#### Task item:
Please reproduce the listing word for word. Pictures stay out.

#### Available data:
——————————
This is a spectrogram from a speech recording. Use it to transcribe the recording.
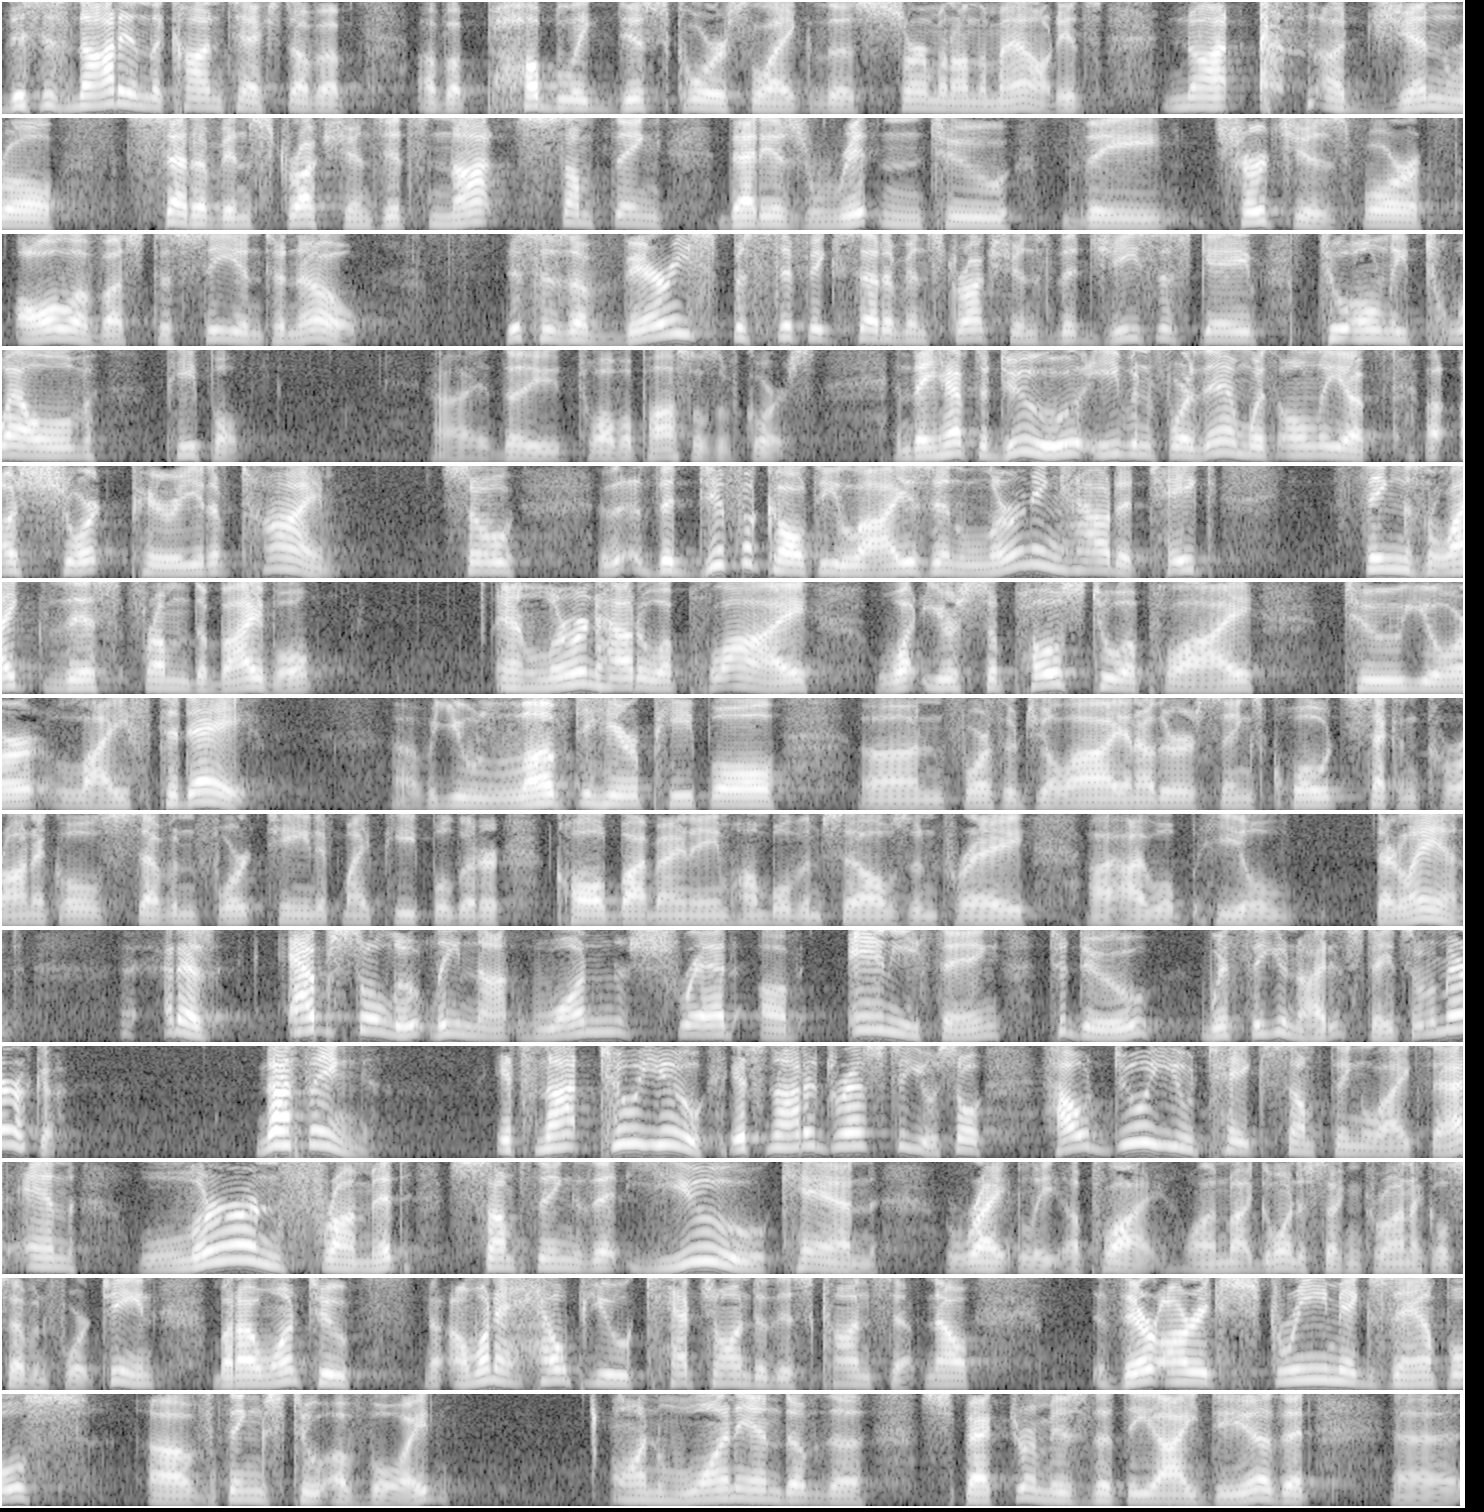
This is not in the context of a, of a public discourse like the Sermon on the Mount. It's not a general set of instructions. It's not something that is written to the churches for all of us to see and to know. This is a very specific set of instructions that Jesus gave to only 12 people. Uh, the 12 apostles, of course. And they have to do, even for them, with only a, a short period of time. So the difficulty lies in learning how to take things like this from the Bible and learn how to apply what you're supposed to apply to your life today. Uh, you love to hear people on Fourth of July and other things. Quote Second Chronicles seven fourteen. If my people that are called by my name humble themselves and pray, I will heal their land. That has absolutely not one shred of anything to do with the United States of America. Nothing. It's not to you. It's not addressed to you. So, how do you take something like that and learn from it something that you can rightly apply. Well, I'm not going to Second Chronicles 7:14, but I want to I want to help you catch on to this concept. Now, there are extreme examples of things to avoid. On one end of the spectrum is that the idea that uh,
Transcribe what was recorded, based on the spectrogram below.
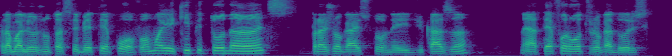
trabalhou junto à CBT, pô, vamos a equipe toda antes para jogar esse torneio de Kazan né? Até foram outros jogadores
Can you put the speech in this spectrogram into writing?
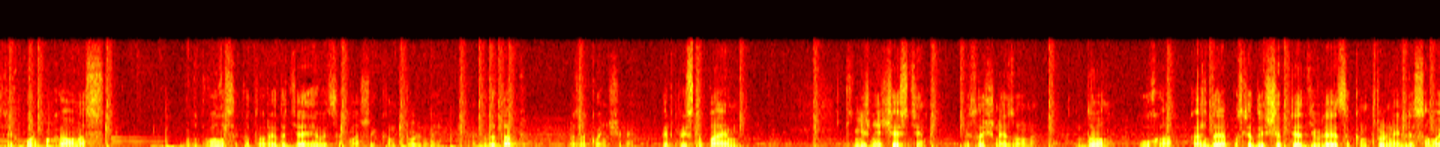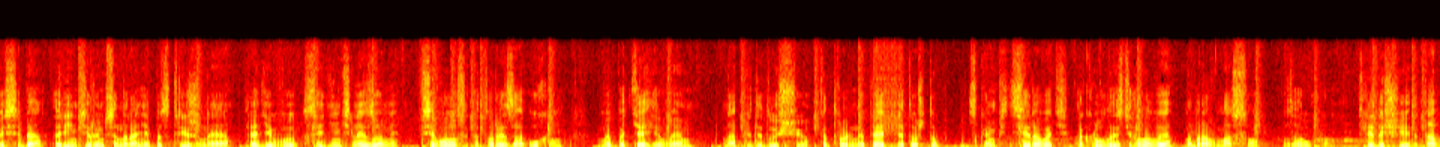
До тех пор, пока у нас будут волосы, которые дотягиваются к нашей контрольной. Этот этап мы закончили. Теперь приступаем к нижней части височной зоны. До уха каждая последующая прядь является контрольной для самой себя. Ориентируемся на ранее подстриженные пряди в соединительной зоне. Все волосы, которые за ухом, мы подтягиваем на предыдущую контрольную прядь для того, чтобы скомпенсировать округлость головы, набрав массу за ухом. Следующий этап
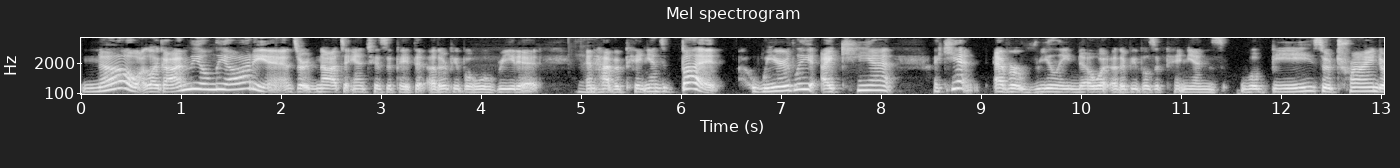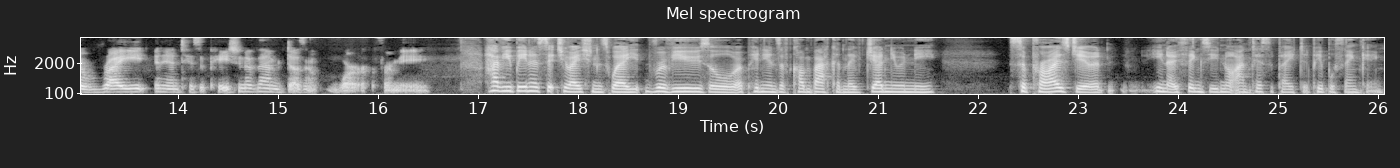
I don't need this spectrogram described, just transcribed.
no, like I'm the only audience, or not to anticipate that other people will read it yeah. and have opinions. But weirdly, I can't. I can't ever really know what other people's opinions will be. So trying to write in anticipation of them doesn't work for me. Have you been in situations where reviews or opinions have come back and they've genuinely surprised you and, you know, things you'd not anticipated, people thinking?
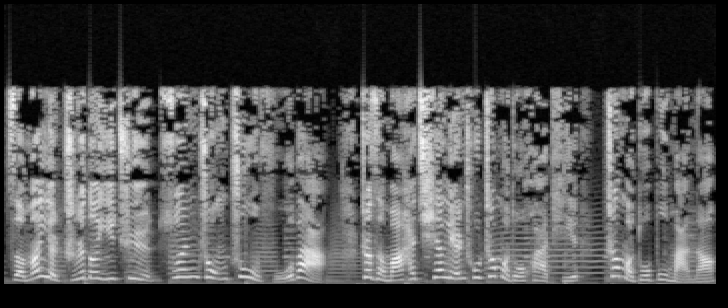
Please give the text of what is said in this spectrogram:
怎么也值得一句尊重祝福吧？这怎么还牵连出这么多话题，这么多不满呢？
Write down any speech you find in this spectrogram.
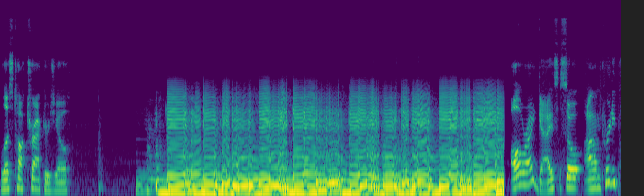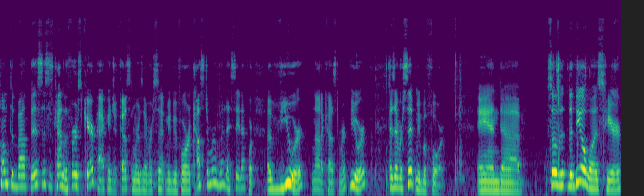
Let's talk tractors, yo. Guys, so I'm pretty pumped about this. This is kind of the first care package a customer's ever sent me before. A customer? What did I say that for? A viewer, not a customer, viewer, has ever sent me before. And uh, so the, the deal was here,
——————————
#### Response to this task:
This is a spectrogram from a speech recording. Use it to transcribe the recording.
This is not in the context of a, of a public discourse like the Sermon on the Mount. It's not a general set of instructions. It's not something that is written to the churches for all of us to see and to know. This is a very specific set of instructions that Jesus gave to only 12 people. Uh, the 12 apostles, of course. And they have to do, even for them, with only a, a short period of time. So the difficulty lies in learning how to take things like this from the Bible and learn how to apply what you're supposed to apply to your life today. Uh, you love to hear people on Fourth of July and other things. Quote Second Chronicles seven fourteen. If my people that are called by my name humble themselves and pray, I will heal their land. That has absolutely not one shred of anything to do with the United States of America. Nothing. It's not to you. It's not addressed to you. So, how do you take something like that and learn from it something that you can rightly apply. Well, I'm not going to Second Chronicles 7:14, but I want to I want to help you catch on to this concept. Now, there are extreme examples of things to avoid. On one end of the spectrum is that the idea that uh,
Transcribe what was recorded, based on the spectrogram below.
trabalhou junto à CBT, pô, vamos a equipe toda antes para jogar esse torneio de Kazan né? Até foram outros jogadores
Can you put the speech in this spectrogram into writing?
До тех пор, пока у нас будут волосы, которые дотягиваются к нашей контрольной. Этот этап мы закончили. Теперь приступаем к нижней части височной зоны. До уха каждая последующая прядь является контрольной для самой себя. Ориентируемся на ранее подстриженные пряди в соединительной зоне. Все волосы, которые за ухом, мы подтягиваем на предыдущую контрольную прядь для того, чтобы скомпенсировать округлость головы, набрав массу за ухом. Следующий этап
I don't need this spectrogram described, just transcribed.
no, like I'm the only audience, or not to anticipate that other people will read it yeah. and have opinions. But weirdly, I can't. I can't ever really know what other people's opinions will be. So trying to write in anticipation of them doesn't work for me. Have you been in situations where reviews or opinions have come back and they've genuinely surprised you and, you know, things you'd not anticipated, people thinking?
Please give the text of what is said in this spectrogram:
怎么也值得一句尊重祝福吧？这怎么还牵连出这么多话题，这么多不满呢？
Write down any speech you find in this spectrogram.
Let's talk tractors, yo. Guys, so I'm pretty pumped about this. This is kind of the first care package a customer's ever sent me before. A customer? What did I say that for? A viewer, not a customer, viewer, has ever sent me before. And uh, so the, the deal was here,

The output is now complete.